A sales presentation might be analogous to the elementary school event referred to as “show and tell.”
Salespeople have the opportunity to show their products or services and tell the prospect about them. The average salesperson can hardly wait to tell a new prospect all they know about their products and services. From the moment they first meet the prospect, their minds are racing to tell their story. After receiving all of the negative responses associated with prospecting, the salesperson is naturally excited to finally find a willing, listening soul. The salesperson is secretly hoping that just one small part of their presentation will catch a needful desire and evolve into even the slightest bit of interest. For most salespeople, the presentation is all about throwing enough information at the prospect in hopes something will stick. There is a far more successful way.
The success of the salesperson begins with the sound of their voice and their appearance. If you do not sound and look the part, nothing else really matters. Once you get past the initial judgments of the prospect, you need to focus on building rapport. Some things never change, and people still buy from people they believe, like and trust. Spend a few minutes and get to know them. I am not talking about them getting to know you, that will happen as a matter of course. Focus on what is most important to them. Build rapport through allowing them to talk about their jobs, interests, successes, hobbies, etc. The more they talk about themselves, the more they will bond with you. I’m not suggesting salespeople become best friends with their prospects. I’m suggesting you provide the opportunity for them to talk about themselves. After all, they are the most important person in the world.
Once you have spent a few moments building rapport, it is time to discover their needs, wants and desires. Diagnose their pain and uncover their dissatisfaction with the status quo. People typically make a purchasing decision to fulfill needs. Once you understand their needs, present your product or service as a specific solution to their need. As you talk about the features, benefits and overall value of your product or service, be specific about the ways it will solve their problem or meet the need of the prospect. Draw the correlation between your product (the solution) and their situation (the need). Once you have established that relationship, the prospect will be on the edge of their seat listening to your presentation. What a refreshing situation, the prospect anxiously listening to your every word.

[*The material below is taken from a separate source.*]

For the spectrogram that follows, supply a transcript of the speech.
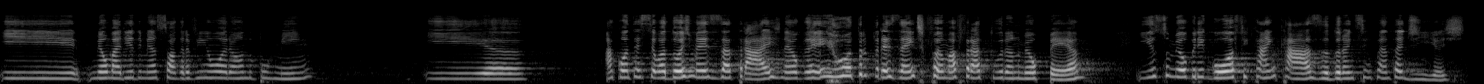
E meu marido e minha sogra vinham orando por mim. E aconteceu há dois meses atrás, né? Eu ganhei outro presente que foi uma fratura no meu pé. E isso me obrigou a ficar em casa durante 50 dias.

Telling isn’t selling, even when you have discovered the prospect’s pain and they are eagerly listening to every word you say. Selling takes place as the result of a dialogue, where two people openly discuss the merits of the various aspects of the problem and the solution. A sales presentation can easily become a dialogue, and in most cases that is what happens. With each point of presentation, refer to the prospect and ask for their perspective. As they share their views, you discover their acceptance, or rejection of your points of discussion while promoting a healthy dialogue. Disagreements can be resolved as a matter of course while you continue to discuss the value of your product in resolving their needs. When you create a dialogue, instead of a monologue, your prospect will feel as though they are part of a meaningful discussion instead of feeling like they are being sold. This kind of atmosphere encourages the prospect to share more meaningful information with you. You will be invited into their circle of trust. Remember, people buy from people they believe, like and trust.
Make your presentation memorable. Be prepared with pictures, samples, examples and endorsements from happy satisfied customers. Capture their attention often by using analogies relating to your product or service. Find ways to get them involved mentally as well as physically. Make the presentation informative, memorable, and fun. Your prospect will see many salespeople during a week and you want to be the one who is remembered. As salespeople, we work hard to create opportunities to sell our products. Don’t waste your efforts by making an average presentation. Follow the points we have discussed:
1) Build rapport
2) Discover their pain
3) Present your product as a specific solution
4) Create a dialogue
5) Resolve their concerns as part of the presentation dialogue
6) Make your presentation memorable